He strode across the stage toward his new manager and grabbed his new jersey.
"Sometimes, things just spiral out of place," Stanton said as he stood at a podium at the Walt Disney World Swan and Dolphin Resort, where the meetings are being held. "And you need to find a new home."
Eager to escape a situation in Miami he described as lacking direction and stability, Stanton jolted the baseball industry with his new destination. The arrival of the reigning
Disinterested in bloating their budget and lacking major holes, the Dodgers have yet to make a substantial move this winter. That pattern could hold through this week and into the spring.
"There are definitely ways that this winter can play out where we make a few bigger moves," Friedman said. "But I also think there are scenarios in which this winter plays out where there aren't moves of substance, and it's more on the margin.
"Our thought process is we're really happy with the talent base that we have right now. And so anything that we do that makes it better we'll obviously be very happy about. We're not going to try to force anything."
The strategy represents a shift from last winter, when the Dodgers handed out $192 million to re-sign Justin Turner, Kenley Jansen and Rich Hill. Friedman connected the aggression of that offseason to the calm of this one.

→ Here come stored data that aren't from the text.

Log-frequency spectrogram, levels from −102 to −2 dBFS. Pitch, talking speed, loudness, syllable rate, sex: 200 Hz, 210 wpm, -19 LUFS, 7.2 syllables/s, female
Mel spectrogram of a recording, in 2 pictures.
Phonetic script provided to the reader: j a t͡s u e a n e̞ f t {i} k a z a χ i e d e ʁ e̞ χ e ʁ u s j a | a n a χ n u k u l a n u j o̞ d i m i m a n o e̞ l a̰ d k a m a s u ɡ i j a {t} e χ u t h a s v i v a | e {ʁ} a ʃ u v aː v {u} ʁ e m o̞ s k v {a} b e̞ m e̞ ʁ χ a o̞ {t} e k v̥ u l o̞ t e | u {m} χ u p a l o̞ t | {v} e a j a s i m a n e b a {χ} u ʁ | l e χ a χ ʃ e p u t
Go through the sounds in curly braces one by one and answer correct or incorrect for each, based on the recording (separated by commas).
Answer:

"We consciously did a lot of our heavy lifting last winter, recognizing that we were locking a core in place for the foreseeable future," Friedman said. "And we were happy about it then. We're happy about it now."

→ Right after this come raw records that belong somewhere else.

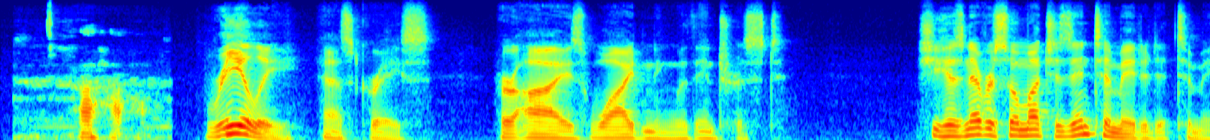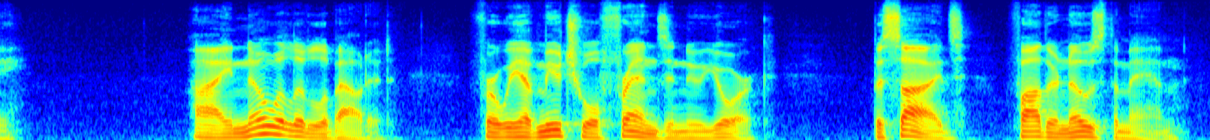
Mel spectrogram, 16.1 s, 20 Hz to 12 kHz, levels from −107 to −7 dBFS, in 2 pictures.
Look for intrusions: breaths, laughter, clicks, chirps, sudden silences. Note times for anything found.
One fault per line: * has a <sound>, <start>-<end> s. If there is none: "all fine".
* has a laugh, 0.1-1.2 s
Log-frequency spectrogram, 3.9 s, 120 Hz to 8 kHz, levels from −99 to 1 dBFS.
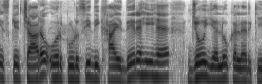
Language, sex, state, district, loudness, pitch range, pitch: Hindi, male, Jharkhand, Ranchi, -14 LUFS, 145-170 Hz, 155 Hz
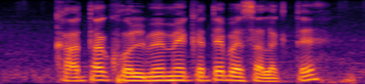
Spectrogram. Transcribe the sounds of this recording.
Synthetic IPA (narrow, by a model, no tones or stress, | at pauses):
kʰaːt̪akʰoːlmẽmẽkɐt̪epɛːsalɐɡt̪aɦɛː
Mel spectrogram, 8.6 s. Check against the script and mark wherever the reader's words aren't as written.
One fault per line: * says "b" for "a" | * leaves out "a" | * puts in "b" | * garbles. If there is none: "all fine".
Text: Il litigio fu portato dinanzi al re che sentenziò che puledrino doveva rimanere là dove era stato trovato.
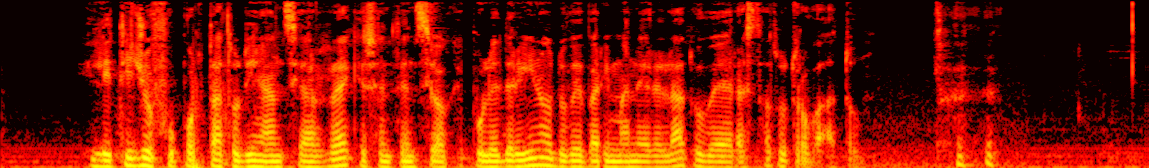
all fine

The optimism is well-earned. The Dodgers won 104 games last season and reached Game 7 of the World Series. The depth in the starting rotation is impressive and the lineup is mostly set.

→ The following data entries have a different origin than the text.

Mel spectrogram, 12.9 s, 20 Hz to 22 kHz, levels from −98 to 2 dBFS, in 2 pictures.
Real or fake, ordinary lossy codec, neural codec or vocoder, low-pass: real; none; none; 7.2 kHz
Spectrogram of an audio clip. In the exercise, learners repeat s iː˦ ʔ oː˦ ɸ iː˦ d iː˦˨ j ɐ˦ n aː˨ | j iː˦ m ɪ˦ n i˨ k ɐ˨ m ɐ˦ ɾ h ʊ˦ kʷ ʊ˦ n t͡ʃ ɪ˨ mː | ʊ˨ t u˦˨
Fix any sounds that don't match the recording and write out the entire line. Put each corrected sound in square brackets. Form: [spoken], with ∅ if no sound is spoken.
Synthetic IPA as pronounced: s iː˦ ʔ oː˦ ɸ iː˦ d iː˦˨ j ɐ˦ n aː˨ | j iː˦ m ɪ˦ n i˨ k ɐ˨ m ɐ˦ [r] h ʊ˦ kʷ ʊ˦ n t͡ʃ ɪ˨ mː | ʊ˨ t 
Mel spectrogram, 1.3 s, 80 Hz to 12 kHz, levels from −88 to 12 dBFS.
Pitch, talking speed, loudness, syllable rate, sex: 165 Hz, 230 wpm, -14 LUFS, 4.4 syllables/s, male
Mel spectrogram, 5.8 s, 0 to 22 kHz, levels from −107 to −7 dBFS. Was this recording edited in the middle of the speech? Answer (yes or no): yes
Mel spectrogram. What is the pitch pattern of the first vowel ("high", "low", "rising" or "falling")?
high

Despite the faith in their roster, the team still pondered the feasibility of adding Stanton, who led the majors with 59 home runs in 2017. An attempt at fiscal creativity could not bridge a gap with the
Stanton held a full no-trade clause. As he bartered with Miami’s new ownership, now led by Derek Jeter, he provided a list of four teams he would accept: the Dodgers, the Yankees, the
The Marlins attempted to leverage Stanton into changing his mind, and brokered trades with the
The bluff failed. Unable to sway Stanton, the Marlins re-engaged with the teams on Stanton’s list. The Dodgers’ payroll remained an issue. With their luxury-tax payroll number estimated at $205.5 million, above the $197 million threshold that triggers penalties, the Dodgers needed to unload contracts for players like
"They were never able to make a deal with the Marlins," Wolfe said. "So we were never presented with them as a viable option. That's about all I can say."
Added Stanton: "I'm not sure how aggressive they were."
Stanton understood the Dodgers finances. Wolfe joked that Stanton could lecture at a conference after studying the intricacies of the situation. With Kershaw, Kazmir, Gonzalez, McCarthy, Logan Forsythe, Yasmani Grandal and Hyun-Jin Ryu all entering free agency after 2018, the Dodgers will improve their flexibility significantly. Even if Kershaw is likely the highest priority, they can spend elsewhere.
But Stanton did not want to wait. In 2014, he fractured his orbital bone after being hit in the face with a fastball. A lesson stuck with him after the wounds healed. Stanton wanted to maximize the opportunity in front of him, rather than tempt fate again.
"It was a consideration," Wolfe said. "But he has this attitude that life is fleeting. We don't know where we're going to be in a year."
He will not be a Dodger. He will be a Yankee, for the next decade, as Wolfe insisted Stanton did not intend to opt out of his contract in 2020. The Yankees were reportedly willing to pay $265 million for the privilege of employing him.
The Dodgers were forced to pivot. They could engage Miami about outfielder Marcell Ozuna. They could revisit Pittsburgh’s interest in trading former MVP
"You look around our team, there are not very many obvious areas to address," Friedman said. "That being said, of course we're still going to be opportunistic."